Saturday, July 23, 2011

Chickens: The Good, the Bad and the Ugly!

Ah yes, the skinny on being urban, or suburban chicken livestock keepers.  Having done this for exactly four months today, I thought it was high time I shared my experience, mostly from today alone.

I'll start with the Good. Today I had the incredible opportunity to partake upon the Coop of Dreams tour in nearby Everett, WA.  Apparently it's a tradition of backyard chicken keepers there to have a self-directed coop tour, where they open up their yards and flocks to inspection.  I saw it advertised in the paper last week and set out to go with the kids.  We had a blast, so that's the good thing. I got to talk to like minded folks and see what necessity, ingenuity and creativity did for them, and how different it all turned out.  There really are 1,000 ways to raise chickens.  Amazing really.

I also got to see about a dozen different breeds, many I recognized from my own flock, but many I've never seen in real life.  So many happy, healthy chickens of various ages.  Very cool!

Now for the Bad.  I was polite and civil as always, holding my tongue, but spending a bit of time on Backyard will indoctrinate just about everyone to the rule of thumb that says chickens need a minimum of 4 SF per bird for a coop and 10 SF per bird for a daytime run space.  That's what I went off of when building my setup, and my birds seem quite content with it. 

So, when I was going around the the various tour sites, I couldn't help but internally critique their setups.  Every coop was completely different, which was the point of the tour, though in general, folks gave their birds far too little coop space.  The worst offender had one of those A-Frame style portable coops with the siding most of the way down and a run underneath.  However, they had like 10 birds in a 12 SF coop!  No wonder they were squawking up a storm the whole time I was there. I know, chickens are overwhelming raised in cages where they can't stand up or stretch their wings, but come one! 

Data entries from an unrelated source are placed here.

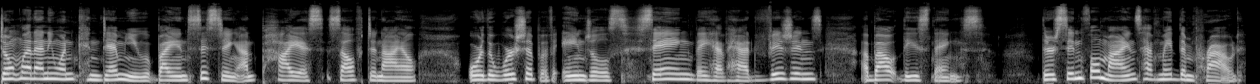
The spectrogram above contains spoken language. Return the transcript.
Don't let anyone condemn you by insisting on pious self denial or the worship of angels, saying they have had visions about these things. Their sinful minds have made them proud,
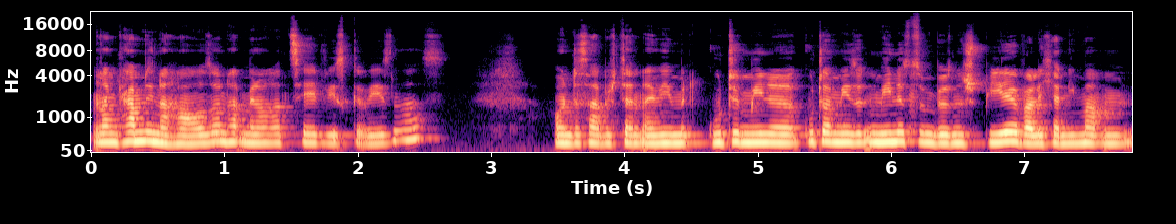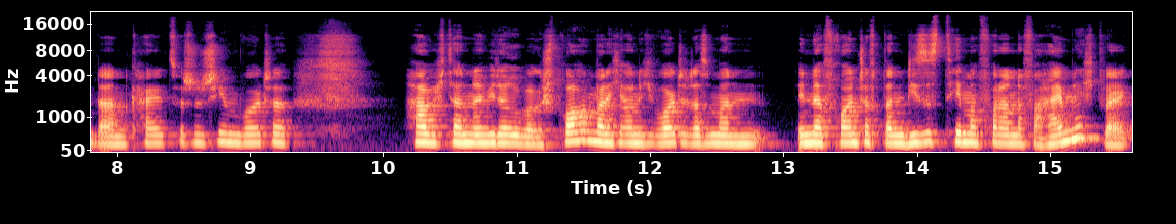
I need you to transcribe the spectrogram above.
Und dann kam sie nach Hause und hat mir noch erzählt, wie es gewesen ist. Und das habe ich dann irgendwie mit gute Miene, guter Miene zum bösen Spiel, weil ich ja niemandem da einen Keil zwischenschieben wollte, habe ich dann irgendwie darüber gesprochen, weil ich auch nicht wollte, dass man in der Freundschaft dann dieses Thema voneinander verheimlicht, weil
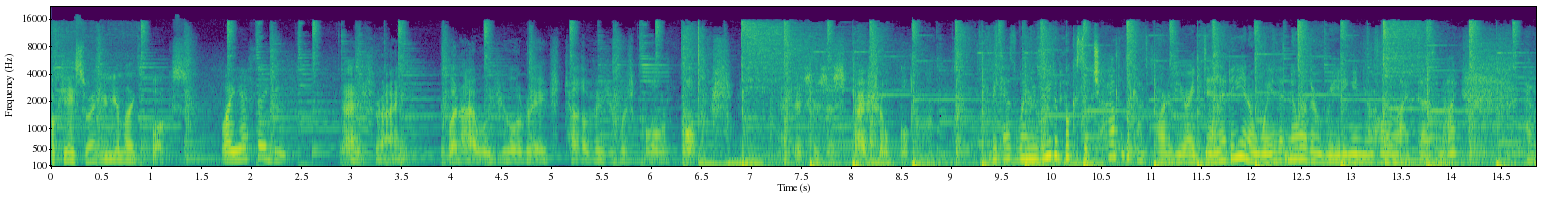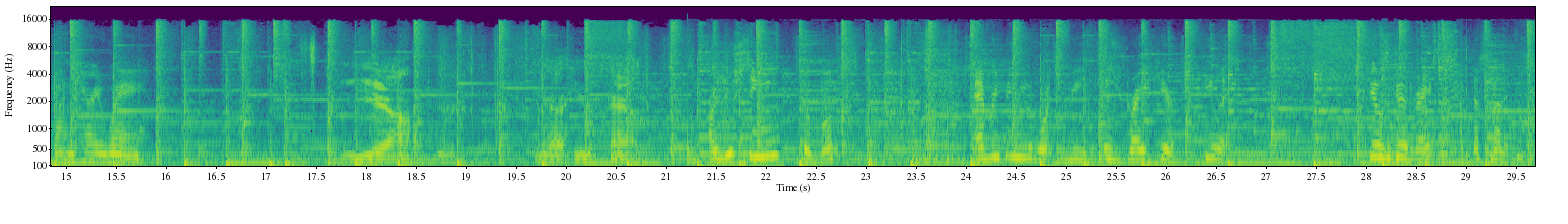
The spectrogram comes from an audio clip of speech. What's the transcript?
Okay, so I hear you like books. Why, yes, I do. That's right. When I was your age, television was called books. And this is a special book. Because when you read a book as a child, it becomes part of your identity in a way that no other reading in your whole life does. And I have gotten carried away. Yeah. Yeah, you have. Are you seeing the books? Everything you would want to read is right here. Feel it. Feels good, right? Now smell it.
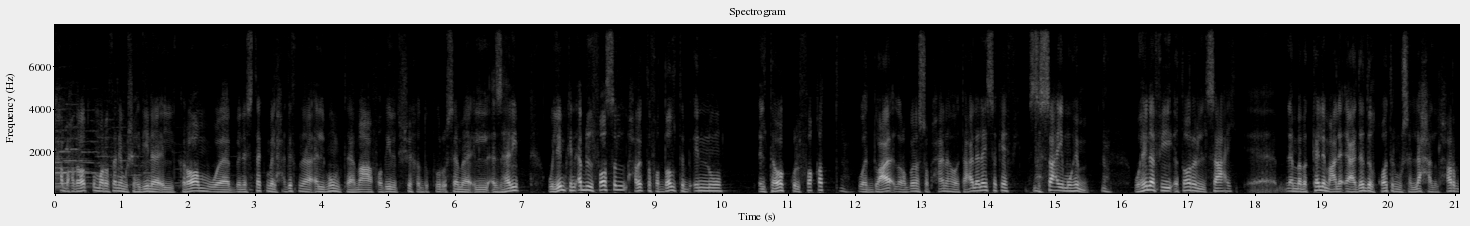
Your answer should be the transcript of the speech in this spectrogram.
برحب بحضراتكم مرة ثانية مشاهدينا الكرام وبنستكمل حديثنا الممتع مع فضيلة الشيخ الدكتور أسامة الأزهري. واللي يمكن قبل الفاصل حضرتك تفضلت بأنه التوكل فقط والدعاء لربنا سبحانه وتعالى ليس كافي بس السعي مهم. نعم. وهنا في إطار السعي آه، لما بتكلم على إعداد القوات المسلحة للحرب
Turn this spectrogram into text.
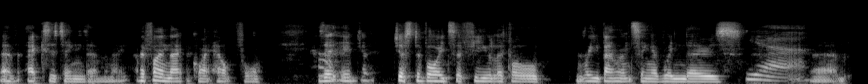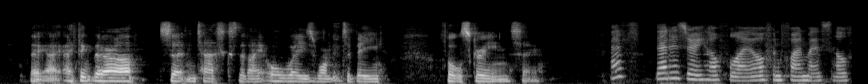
of exiting them, and I, I find that quite helpful. 'Cause It, it just avoids a few little rebalancing of windows. Yeah. Um, I, I think there are certain tasks that I always want to be full screen. So That's that is very helpful. I often find myself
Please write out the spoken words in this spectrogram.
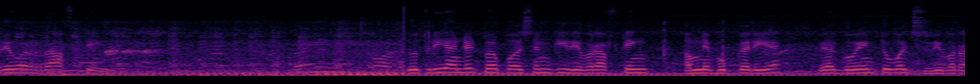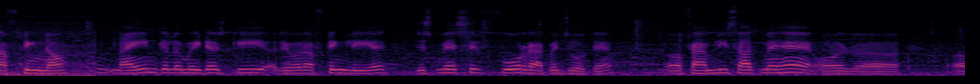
river rafting तो 300 पर पर्सन की रिवर राफ्टिंग हमने बुक करी है. We are going towards river rafting now nine kilometres की रिवर राफ्टिंग ली है जिसमें सिर्फ़ फोर रैपिड्स होते हैं. फैमिली साथ में है और अ, अ,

Only one of the 7 we made it to before the tour time ended impressed me for space.  It was a 10x10 shed for 10 birds, and they free ranged.  Simple but elegant.  I was very impressed.

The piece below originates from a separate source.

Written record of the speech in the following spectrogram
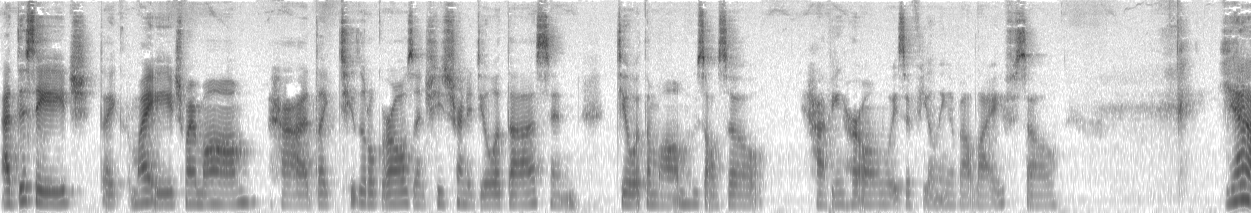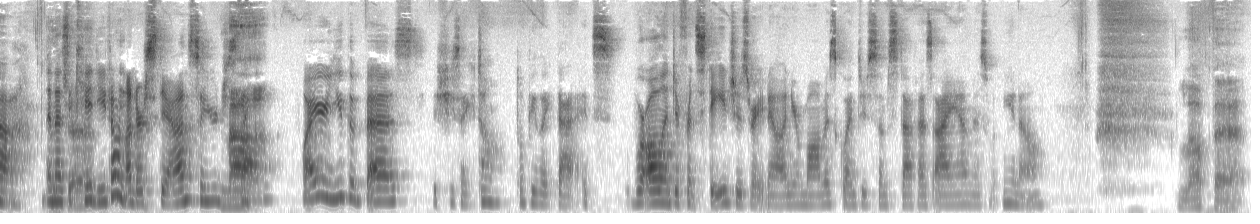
at this age, like my age, my mom had like two little girls and she's trying to deal with us and deal with a mom who's also having her own ways of feeling about life. So Yeah. And as a kid, you don't understand. So you're just Nah. like, why are you the best? She's like, don't, don't be like that. It's, we're all in different stages right now. And your mom is going through some stuff as I am, as you know. Love that.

Finally, the Ugly.  Being a livestock farmer is tough.  No, the 10 minutes a day I spend taking care of my chickens isn't tough at all, except that it HAS to get done.  I can say I'm still not used to it after four months of doing it.  They say it takes 21 days to make a habit.  I beg to differ.  I have yet to master the forethought of looking out at my daily schedule and making sure they chickens get in before dark.  It wouldn't be so bad if I had a predator-proof arc, but I still have chicken wire on it.  Take today for example.  It's a busy summer Saturday.  We've got a packed schedule that requires dividing the forces, meeting up at an amazing party at a dear friend's home in Monroe, about 45 minutes from home.  If I had planned better, I would have had my wife put the girls in their coop and mini-run around 3 PM, forcing them to survive on 8 SF MORE of combined space than their arc allows.  Instead, we were forced to leave the party way before it was over, just when the band was starting, to head home to put the girls away.  Sure, it's not nearly as bad as being parents, but it does require forethought.  Live and learn... my brother didn't put his away either, so I stopped by his house to do the same for him.

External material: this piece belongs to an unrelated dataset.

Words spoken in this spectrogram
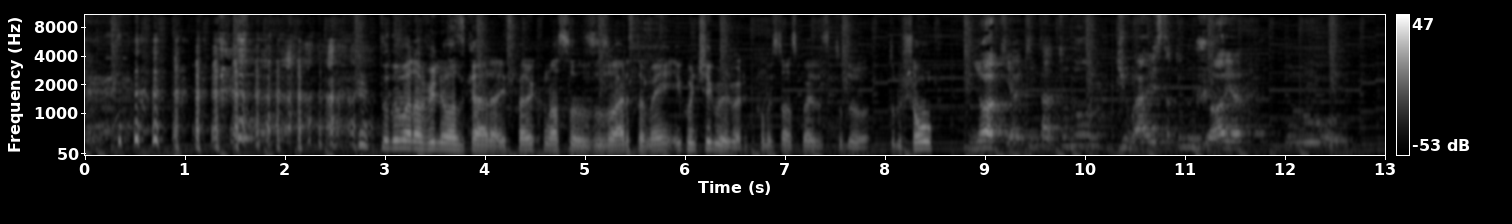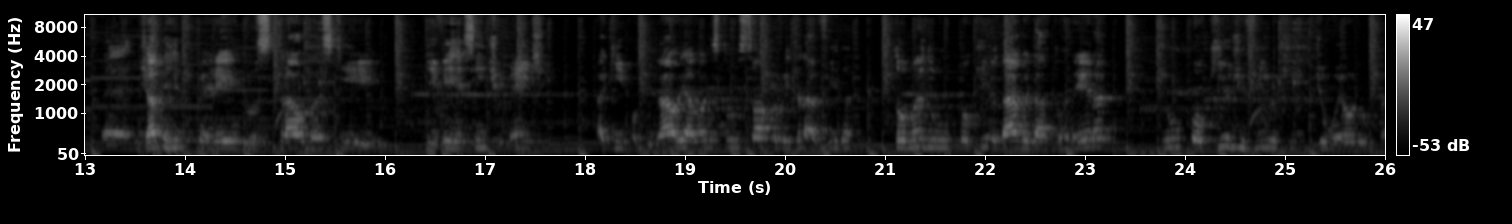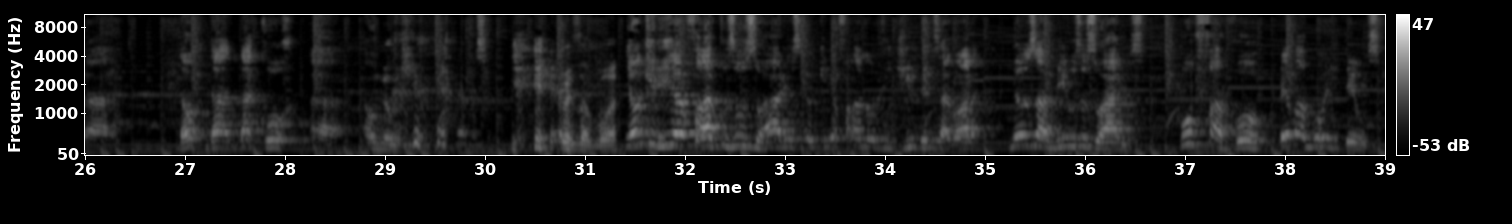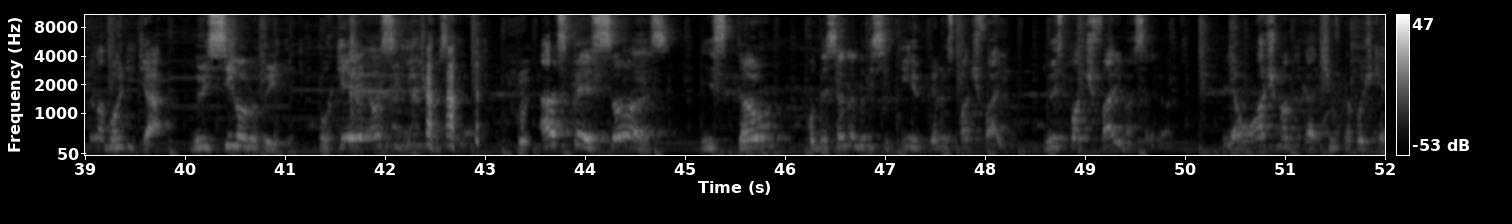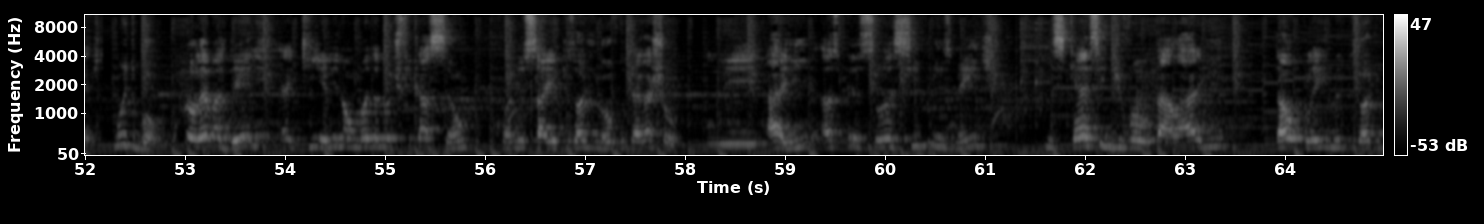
tudo maravilhoso, cara. Espero que nossos usuários também. E contigo, Igor. Como estão as coisas? Tudo, tudo show? Nhoque, aqui tá tudo demais, tá tudo jóia. Eu é, já me recuperei dos traumas que vivi recentemente aqui em Portugal e agora estou só aproveitando a vida, tomando um pouquinho d'água da torneira e um pouquinho de vinho de, de um euro para dar, dar, cor a- ao meu dia. Né? Coisa boa. E eu queria falar com os usuários, eu queria falar no ouvidinho deles agora. Meus amigos usuários, por favor, pelo amor de Deus, pelo amor de Já, nos sigam no Twitter. Porque é o seguinte, Marcelo, as pessoas estão começando a nos seguir pelo Spotify. E o Spotify, Marcelo, ele é um ótimo aplicativo para podcast. Muito bom. O problema dele é que ele não manda notificação quando sai episódio novo do TH Show. E aí as pessoas simplesmente esquecem de voltar lá e dar o play no episódio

I'll leave you with a cool tid-bit I learned today.  Apparently Buff Orpingtons can start laying as early as 4 months, so Buffy will be 4 months next week (she's a week younger than my other girls).  Not only that, but when they start laying, it starts the others to do so as well, so I *could* be getting eggs soon.  Wouldn't that be cool!



  1. I sure hope egg-laying peer pressure works on your flock!

    We're so happy with the self-cooping of our birds. If I ever really have to lock them up, I will, but knock wood, the raccoons seem willing to leave them alone when they're inside.

  2. Good luck on the egg laying. And that is the one reason I haven't pressured my husband for chickens yet. That and traveling. You really do HAVE to be there for your livestock.

  3. I have to say that I am with you on the observation that lots of folks are putting their birds into too cramped of an environment - only leads to flock stress and unhealthy birds (or injury from fighting and the inability to get away from the more aggressive birds). I give my hens much more than the minimum and it really makes a difference in their general relaxation and good health.